|Epitope||React to multiple epitopes||React to a single epitope|
|Specificity||Lower than monoclonal antibodies because multiple types of antibodies are present.
||High if good quality antibodies are selected.
|Reproducibility||Variable among lots.||The same antibodies are produced indefinitely.|
|Stability||Binding ability tends to be unaffected by fixation/denaturation of the antigen, because multiple different antibody molecules are present.
Tolerate modifications, such as labeling and removal of the Fc region.
|Binding ability may be lost if the epitope is lost by fixation/denaturation of the antigen, because monoclonal antibodies are homogeneous.
Tend to be sensitive to modifications, such as labeling and removal of the Fc region.
Antigen bindingMonoclonal antibody reacts to a single epitope. Therefore, only one antibody molecule can bind to an antigen molecule.
In contrast, polyclonal antibody is a collection of immunoglobulin molecules that react against a specific antigen, each recognizes a different epitope. Therefore, multiple antibody molecules bind to an antigen molecule. (if sufficiently large).
Labeled (secondary) antibodies
Similarly, only one antibody molecule can bind to a primary antibody molecule if the secondary antibody is a labeled monoclonal antibody. Whereas multiple antibodies can bind to a primary antibody molecule if the secondary antibody is a polyclonal antibody.
Consequently, polyclonal antibodies provide a higher sensitivity of detection (amplification of the signal) and, therefore, are commonly used as a secondary antibody.
Proteases are often used for antibody modification in order to add a label, or to remove the Fc region to reduce non-specific reaction.
The high sensitivity of monoclonal antibodies to protease digestion can result in digestion outside the intended regions, or loss of antigen-binding ability. Conversely, if the antibody is resistant to the protease, intended modifications would be difficult.
In contrast, sensitivity to proteases is unlikely to cause a problem with polyclonal antibodies, and antigen-binding ability tends to be unaffected because multiple different antibody molecules are present.

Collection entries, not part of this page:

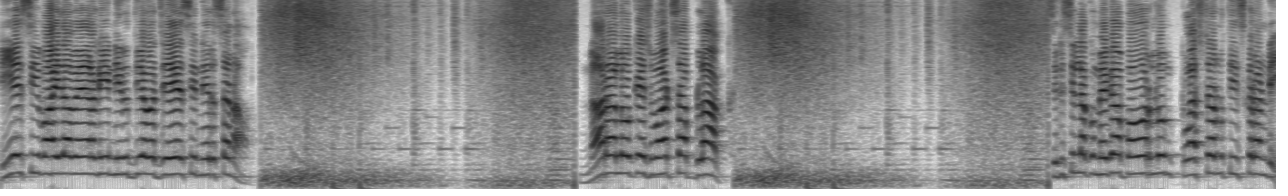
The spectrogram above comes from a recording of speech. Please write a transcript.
డిఎస్సి వాయిదా వేయాలని నిరుద్యోగ జేఏసీ నిరసన. Nara Lokesh WhatsApp block. సిరిసిల్లకు మెగా పవర్ లూమ్ క్లస్టర్ను తీసుకురండి.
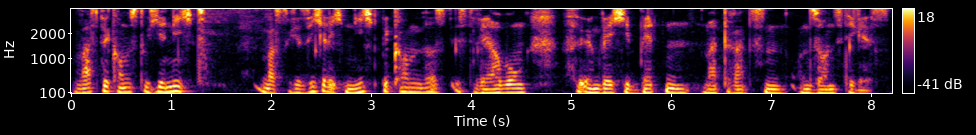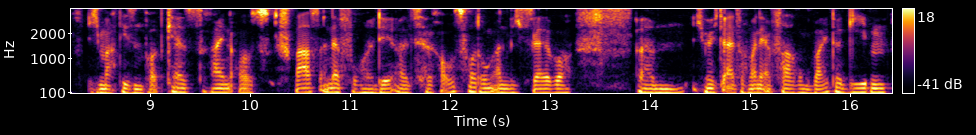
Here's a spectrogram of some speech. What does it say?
Was bekommst du hier nicht? Was du hier sicherlich nicht bekommen wirst, ist Werbung für irgendwelche Betten, Matratzen und sonstiges. Ich mache diesen Podcast rein aus Spaß an der Freude, als Herausforderung an mich selber. Ähm, ich möchte einfach meine Erfahrung weitergeben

Thus, polyclonal antibodies are amenable to modification.
Antibodies are usually purified by the following three steps.
1) Partially remove solid materials and proteins other than the antibodies.
Perform centrifugation or filtration.
2) Isolate antibodies by affinity chromatography (purification with Protein A/G / antigen-affinity purification).
3) Remove contaminants remaining after step 2).
Perform gel filtration chromatography to further purify the antibodies and exchange the buffer.
IgG can be purified using a column packed with immobilized Protein A or Protein G.
Protein A is a cell wall protein of Staphylococcus aureus that specifically binds to the Fc region of mammalian IgG. Staphylococcus aureus is a commensal bacterium of the skin and the gastrointestinal tract of humans and other animals, and occasionally causes an infectious disease and food poisoning. Protein A captures IgG, allowing the bacteria to evade elimination by the immune system.
*Protein G: A cell wall protein isolated from group G Streptococci
The ability of Protein G and Protein A to bind to Ig differs between Ig subclasses and between species. The use of Protein G or A should depend on the purpose.
IgM and IgY are purified by different columns.
Affinity chromatography is performed using a column packed with immobilized antigen, the same antigen used for immunization. Only antibodies that bind to the antigen are isolated.
This method provides a higher yield of antigen-specific antibodies than Protein A/G affinity chromatography, though the total amount of recovered antibodies is lower.
Protein A/G affinity chromatography and antigen-affinity chromatography cannot be used if the antibodies are inactivated in an acidic solution. In that case, antibodies are purified by ammonium sulfate precipitation (salting out) or ion exchange chromatography.
>> Details of antibody isotypes and subclasses
>> Details of affinity chromatography
>> Details of gel filtration chromatography